'''
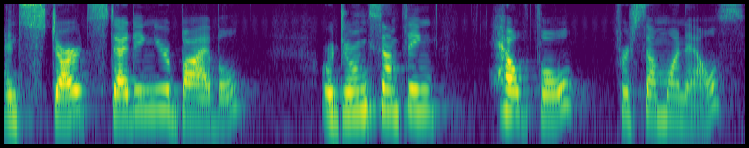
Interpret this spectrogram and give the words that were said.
and start studying your Bible or doing something helpful for someone else.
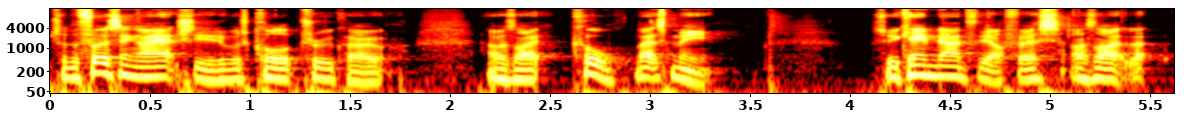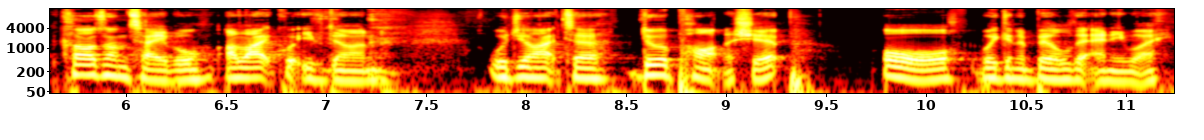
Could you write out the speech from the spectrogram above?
So the first thing I actually did was call up TrueQuote. I was like, "Cool, let's meet." So we came down to the office. I was like, "Look, "Cards on the table. I like what you've done. Would you like to do a partnership, or we're going to build it anyway?"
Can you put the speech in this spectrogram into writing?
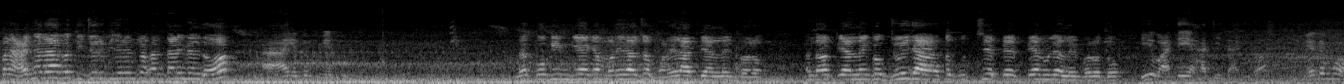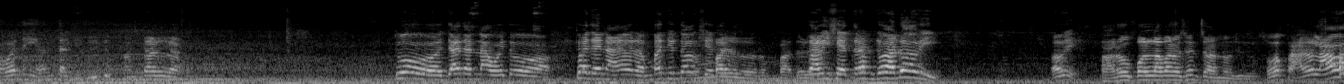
પણ ના રાખો તિજોરી બીજોરી તો હંતાણી મેલ દો હા. એ તો કોક એમ કહે કે મણીલાલ છો ભણેલા પેન લઈને ભરો. તમે પેન લઈને કોઈક જોઈ જાય તો પૂછશે પેન ઉલ્યા લઈને ભરો તો. એ વાત એ સાચી તારી હો. એ તો હું હવે નહીં હંતા દીધું. હંતાણી રાખો તો દાદા ના હોય તો તો જઈને આવ્યો રમવા જતો રંબા ક્ષેત્ર જતો તારી ક્ષેત્રમાં જો આડો આવી. હવે. ભારો ઉપર લાવવાનો છે ને ચારનો જોયો હવે ભાડો લાવો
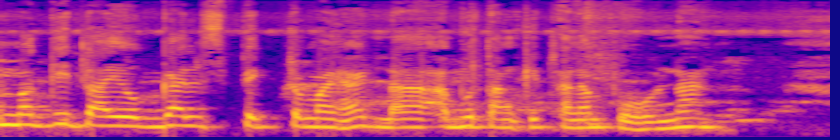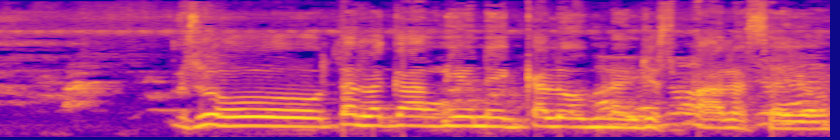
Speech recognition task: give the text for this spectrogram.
magkita tayo, God speak to my heart na abutan kita ng puhunan. So, talagang yun ay kaloob ng Diyos para sa iyo.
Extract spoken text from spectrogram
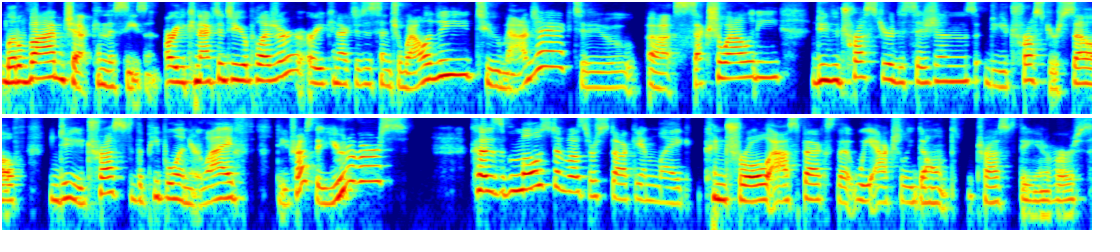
little vibe check in this season. Are you connected to your pleasure? Are you connected to sensuality, to magic, to uh, sexuality? Do you trust your decisions? Do you trust yourself? Do you trust the people in your life? Do you trust the universe? Because most of us are stuck in like control aspects that we actually don't trust the universe.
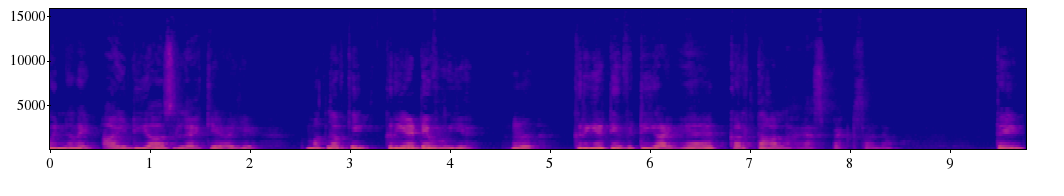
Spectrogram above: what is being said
ਕੋਈ ਨਵੇਂ ਆਈਡੀਆਜ਼ ਲੈ ਕੇ ਆਈਏ। ਮਤਲਬ ਕਿ ਕ੍ਰੀਏਟਿਵ ਹੋਈਏ। ਹਮ ਕ੍ਰੀਏਟੀਵਿਟੀ ਆਏ। ਇਹ ਕਰਤਾ ਵਾਲਾ ਐਸਪੈਕਟ ਸਾਡਾ। ਤੇ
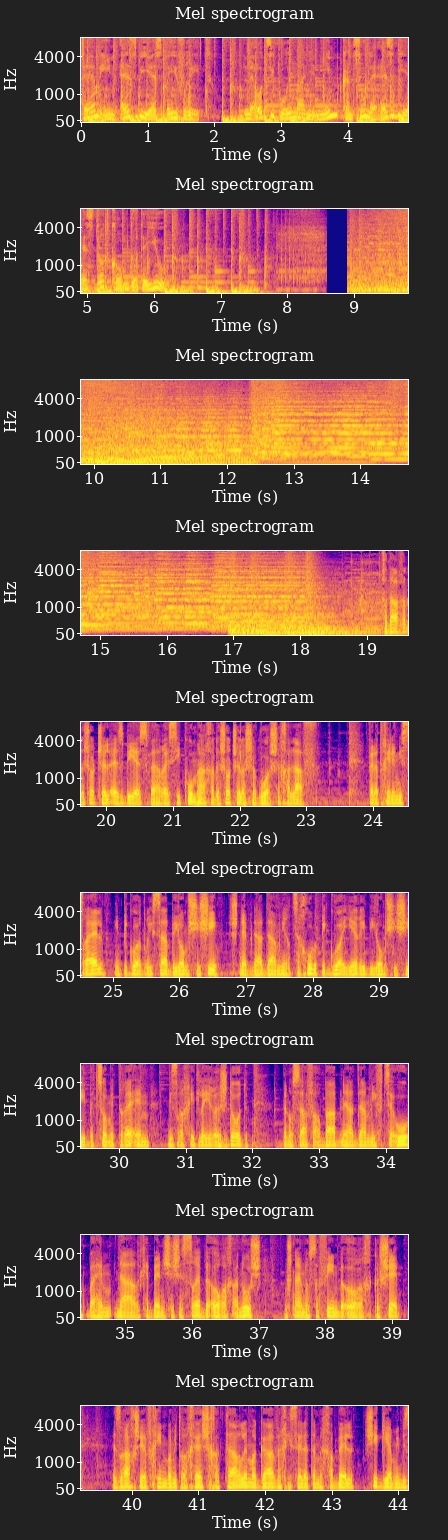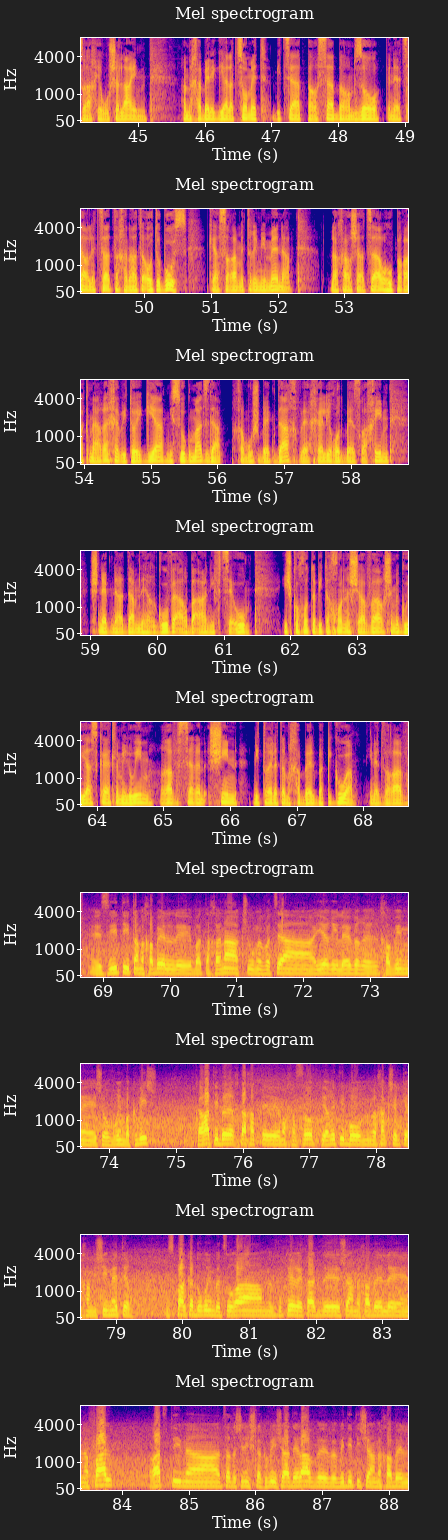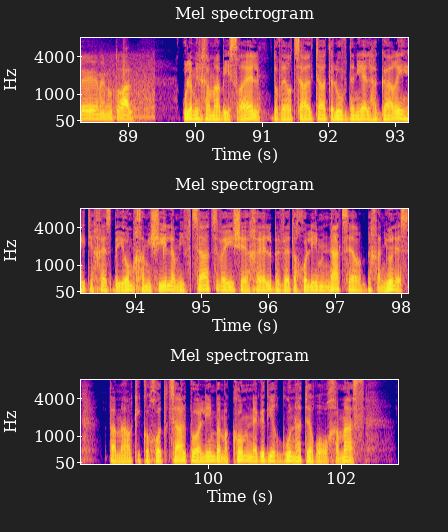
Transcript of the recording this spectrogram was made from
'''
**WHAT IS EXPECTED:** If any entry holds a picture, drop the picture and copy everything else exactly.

**SOLUTION BELOW:**
Interpret this spectrogram and give the words that were said.
and start studying your Bible or doing something helpful for someone else.
Could you write out the speech from the spectrogram above?
So the first thing I actually did was call up TrueQuote. I was like, "Cool, let's meet." So we came down to the office. I was like, "Look, "Cards on the table. I like what you've done. Would you like to do a partnership, or we're going to build it anyway?"
Can you put the speech in this spectrogram into writing?
પણ ના રાખો તિજોરી બીજોરી તો હંતાણી મેલ દો હા. એ તો કોક એમ કહે કે મણીલાલ છો ભણેલા પેન લઈને ભરો. તમે પેન લઈને કોઈક જોઈ જાય તો પૂછશે પેન ઉલ્યા લઈને ભરો તો. એ વાત એ સાચી તારી હો. એ તો હું હવે નહીં હંતા દીધું. હંતાણી રાખો તો દાદા ના હોય તો તો જઈને આવ્યો રમવા જતો રંબા ક્ષેત્ર જતો તારી ક્ષેત્રમાં જો આડો આવી. હવે. ભારો ઉપર લાવવાનો છે ને ચારનો જોયો હવે ભાડો લાવો
Speech recognition task: give the text for this spectrogram.
magkita tayo, God speak to my heart na abutan kita ng puhunan. So, talagang yun ay kaloob ng Diyos para sa iyo.
Extract spoken text from spectrogram
little vibe check in this season. Are you connected to your pleasure? Are you connected to sensuality, to magic, to uh, sexuality? Do you trust your decisions? Do you trust yourself? Do you trust the people in your life? Do you trust the universe? Because most of us are stuck in like control aspects that we actually don't trust the universe.
Spectrogram above: what is being said
ਕੋਈ ਨਵੇਂ ਆਈਡੀਆਜ਼ ਲੈ ਕੇ ਆਈਏ। ਮਤਲਬ ਕਿ ਕ੍ਰੀਏਟਿਵ ਹੋਈਏ। ਹਮ ਕ੍ਰੀਏਟੀਵਿਟੀ ਆਏ। ਇਹ ਕਰਤਾ ਵਾਲਾ ਐਸਪੈਕਟ ਸਾਡਾ। ਤੇ
Transcript of the recording this spectrogram was made from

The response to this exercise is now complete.